Along the glacial terminal moraine that stretches the length of Long Island are numerous kettle ponds that formed from chunks of ice that fell off the ice cap and melted in place. Some of these ponds are there today, such as Strack Pond and Potamogeton Pond, and other were buried such as Redder’s Pond and Jackson Pond.
Then there was Delta Lake, the triangular pond deep inside Cypress Hills Cemetery that was photographed by a city worker in 1927 ahead of its condemnation in favor of a parkway that would slice through the cemetery.
Where it Was
Looking at the 1924 city aerial survey and using an 1873 Brooklyn Daily Eagle guide to the cemetery, there were three ponds within Cypress Hills Cemetery: Delta Lake, Cypress Lake, and The Crescent. Highlighted above is the approximate path of the Jackie Robinson Parkway.
When the cemetery opened in 1848, the property was quite distant from the cities of New York and Brooklyn, straddling the border of Queens and Kings Counties, maximizing the allowable land for the cemetery by having it in both counties. Like its contemporaries, Green-Wood Cemetery and Woodlawn Cemetery, Cypress Hills was designed as a burial park, with winding paths that respected the topography, “hill and dale, plain and slope, forests and clearings,” circles with monuments, and natural ponds.
By the end of the 19th Century, the terminal moraine on the county line also included the Evergreens, Trinity, Bnai Jeshurun, Salem Fields, Machpelah, Union Field, Mount Neboh, Beth El, Mount Carmel, Mount Lebanon, Shearith Israel, and Hungarian cemeteries- a necropolis of many faiths and nationalities.
A Parkway for Brooklyn and Queens
Following the annexation of Brooklyn and Queens to the City of New York, planners proposed extending Eastern Parkway further east towards Queens by running through Highland Park, past Ridgewood Reservoir and through the cemetery belt into Forest Park. As it was to straddle the county line, it was named Interborough Parkway. Above is a 1914 proposed route, from the Brooklyn Daily Eagle.
First proposed in 1899, it took until 1908 to secure state legislative approval. Construction began in 1927 but suffered delays as hundreds of graves at Cypress Hills Cemetery had to be relocated. To minimize disturbance to the dead, Delta Pond was sacrificed in favor of the parkway. This also explains for its tight curves, and lack of shoulders, laid out in a way that minimized the removal of graves.
Building a highway through or past a cemetery is a very practical policy, as the dead cannot protest a road running through their backyard.
The 1940 aerial survey of Interborough Parkway, from the city’s Municipal Archives shows the site of Delta Pond on the parkway in a natural depression between two of the cemetery’s bridges. The slope that overlooked the pond now overlooks the parkway, site of the Urn Garden, where cremated remains are buried. The two bridges in this photo were removed around 2000 during a highway reconstruction project.

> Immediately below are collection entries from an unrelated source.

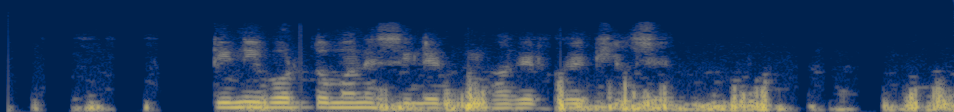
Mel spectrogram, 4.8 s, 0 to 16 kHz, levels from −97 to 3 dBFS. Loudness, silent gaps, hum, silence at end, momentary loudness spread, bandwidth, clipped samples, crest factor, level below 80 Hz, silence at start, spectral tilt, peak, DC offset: -21 LUFS; 0.23-0.34 s, 0.59-0.64 s, 0.81-1.06 s; none; 0 s; 18 LU; 5.2 kHz; under 0.1%; 20 dB; -36 dBFS; 0.15 s; -11 dB/octave; -2 dBFS; under 0.1%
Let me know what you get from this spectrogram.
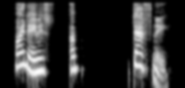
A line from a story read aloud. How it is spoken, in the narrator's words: looked at him nervously and said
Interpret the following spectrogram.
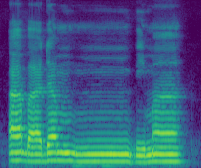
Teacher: Dibaca dengung 2 harakat.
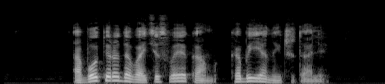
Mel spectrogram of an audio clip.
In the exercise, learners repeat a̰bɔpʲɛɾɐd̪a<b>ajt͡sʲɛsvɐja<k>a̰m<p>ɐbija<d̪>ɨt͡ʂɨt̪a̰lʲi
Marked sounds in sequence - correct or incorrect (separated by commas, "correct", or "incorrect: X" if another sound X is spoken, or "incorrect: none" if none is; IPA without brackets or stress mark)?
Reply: incorrect: v, correct, incorrect: k, incorrect: n̪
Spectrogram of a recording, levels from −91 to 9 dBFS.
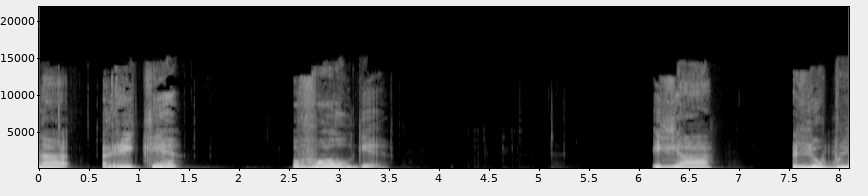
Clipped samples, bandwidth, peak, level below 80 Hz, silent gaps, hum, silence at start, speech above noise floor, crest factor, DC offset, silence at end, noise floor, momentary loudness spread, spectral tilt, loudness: under 0.1%; 14.5 kHz; -2 dBFS; -52 dBFS; 5.64-5.72 s, 6.09-6.13 s; none; 0 s; 68 dB; 16 dB; under 0.1%; 0 s; -80 dBFS; 12 LU; -6.5 dB/octave; -15 LUFS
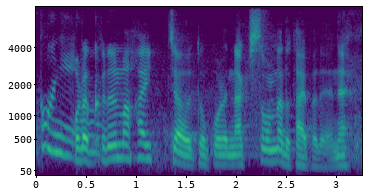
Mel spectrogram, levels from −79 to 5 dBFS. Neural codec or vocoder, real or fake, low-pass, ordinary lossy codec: codec, 16 kHz, 2 kbps, X-Codec, HuBERT features, trained on balanced general audio; fake; none; none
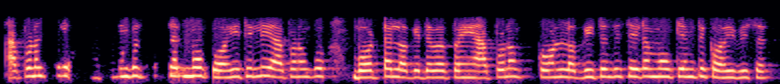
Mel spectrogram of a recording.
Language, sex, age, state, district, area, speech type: Odia, female, 18-30, Odisha, Kandhamal, rural, conversation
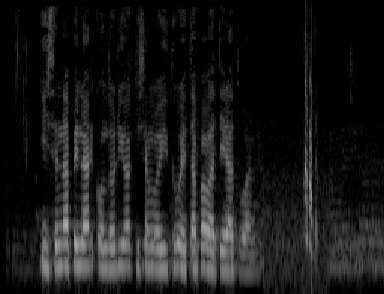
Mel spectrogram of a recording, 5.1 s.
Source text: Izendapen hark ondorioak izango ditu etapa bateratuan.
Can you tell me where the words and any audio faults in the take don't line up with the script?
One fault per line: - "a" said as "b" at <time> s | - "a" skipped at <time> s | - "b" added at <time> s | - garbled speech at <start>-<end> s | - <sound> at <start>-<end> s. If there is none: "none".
- chirp at 4.0-4.2 s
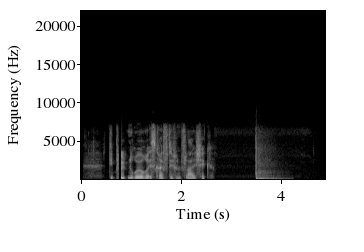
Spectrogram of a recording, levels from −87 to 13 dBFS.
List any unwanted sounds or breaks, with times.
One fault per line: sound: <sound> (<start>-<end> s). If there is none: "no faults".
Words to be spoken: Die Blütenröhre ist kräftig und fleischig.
sound: dropout (0.7-0.8 s)
sound: thud (3.5-4.3 s)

Three years earlier, it was renamed for Jackie Robinson, the legendary Brooklyn Dodger who was the first African-American to play in Major League Baseball. In contrast to the RFK Bridge, Ed Koch Bridge, and Hugh Carey Tunnel, this recent highway renaming has been accepted by most New Yorkers. My guess: because Robinson was not a politician!
Other Cemetery Ponds
By the 1950s, Cypress Lake was gone and at this time, The Crescent has also been filled by the end of the 20th century, but new graves on it has not yet arrived. In the 1990s, the cemetery faced violations for using construction debris as landfill for future gravesites. Nearby, the cemetery belt also included Banzer’s Pond (which deserves its own blog post) and another next to Union Field Cemetery. The above 1909 Bromley map shows the Ridgewood Reservoir and some of the other cemetery ponds on this ridge.
Cemetery of the Evergreens
The 1867 Samuel Edward Stiles map of Brooklyn suggests that the Cemetery of the Evergreens also had a set of ponds, including a pond with a particularly tall tree that was used by the British as a lookout post during their 1776 invasion of Brooklyn.
All the ponds at this cemetery are gone, but it has a plot named Lakeside that preserves the memory of one such pond.
The most recent map of the cemetery containing waterways is from page 697 of the 1908 Brooklyn Daily Eagle Almanac, showing four ponds. It is unfortunate that as spaces for burying the dead and routes for highways have erased ponds that rested on the landscape for centuries before the arrival of people.
Explore the Cemeteries:
Evergreeens has its own detailed book by John Rousmaniere, published in 2008; while Cypress Hills has a historical photo essay book by Arcadia Publishing released in 2010. Both of these books have been helpful in my research on the forgotten ponds of the Brooklyn-Queens cemetery belt.